While text analysis has long been of interest in psychology, quantitative approaches tend to rely on predefined dictionaries of words designed to correspond to constructs of interest. However, construction of dictionaries can be time-consuming and dictionary-based methods cannot accommodate relevant words that fall outside the dictionary. Furthermore, dictionary methods typically assign a word to only one construct and fail to account for polysemy and homonymy. One alternative approach, topic modeling, eschews predefined dictionaries and instead models patterns of word co-occurrences using latent categories (i.e., topics). These topics have multiple uses and are often incorporated as components of a subsequent model. In psychological research, unsupervised topic models are typically used to obtain estimated topic proportions as a summary of the text (e.g., to understand the content of survey responses). Associations between these estimated topic proportions and an outcome of interest may be modeled (e.g., in a regression model) as a second stage.
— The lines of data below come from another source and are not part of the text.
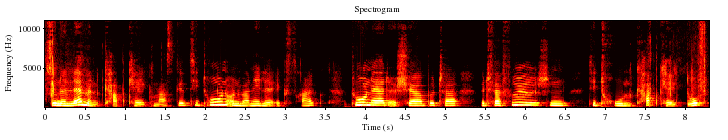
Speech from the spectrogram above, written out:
So eine Lemon Cupcake Maske, Zitronen- und Vanilleextrakt, Tonerde, Scherbutter mit verfrühlichen Zitronen Cupcake Duft.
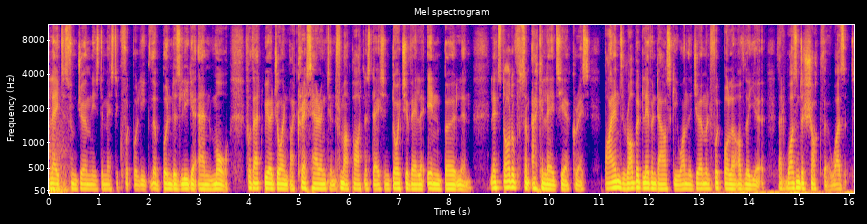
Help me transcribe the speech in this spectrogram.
The latest from Germany's domestic football league, the Bundesliga, and more. For that, we are joined by Chris Harrington from our partner station Deutsche Welle in Berlin. Let's start off with some accolades here, Chris. Bayern's Robert Lewandowski won the German Footballer of the Year. That wasn't a shock, though, was it?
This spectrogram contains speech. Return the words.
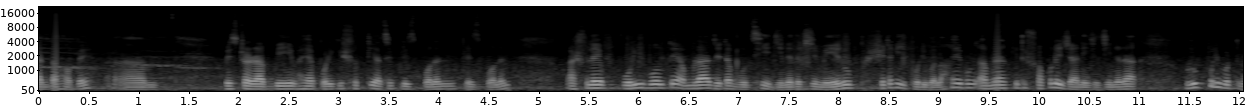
আড্ডা হবে। মিস্টার রাব্বি ভাইয়া পড়ি কি সত্যি আছে? প্লিজ বলেন প্লিজ বলেন। আসলে পরি বলতে আমরা যেটা বুঝি, জিনেদের যে মেয়েরূপ সেটাকেই পরি বলা হয় এবং আমরা কিন্তু সকলেই জানি যে জিনেরা রূপ পরিবর্তন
However, it is well-known (e.g., in the factor analysis literature) that a two-stage procedure that uses estimated latent variables can be problematic. We propose an extension of the supervised topic model (Blei & McAuliffe, 2008) that jointly estimates a topic model and a regression model to predict an outcome using both the latent topic proportions and other manifest predictors. Our model, supervised latent Dirichlet allocation with covariates (SLDAX), can be fit in a single stage rather than two stages, allows for evaluation of the incremental validity of the topics given other established measures (or vice versa), provides concise summarization of the text, and models relationships between the topics and the outcome. To estimate the SLDAX model, we derived a Markov Chain Monte Carlo sampling algorithm. We also developed an R package, psychtm, that implements SLDAX. Performance of the model for different data characteristics (e.g., number of documents, document lengths, number of topics, presence of covariates) is evaluated in a simulation study. These results are used to make recommendations regarding suggested data requirements for the use of the SLDAX model in applications. Finally, we demonstrate the application of SLDAX on an empirical data set.

My research interests include Bayesian statistics, multilevel modeling, integrative data analysis, meta-analysis, topic modeling, mixture modeling, statistical programming, and cognition and clinical psychology.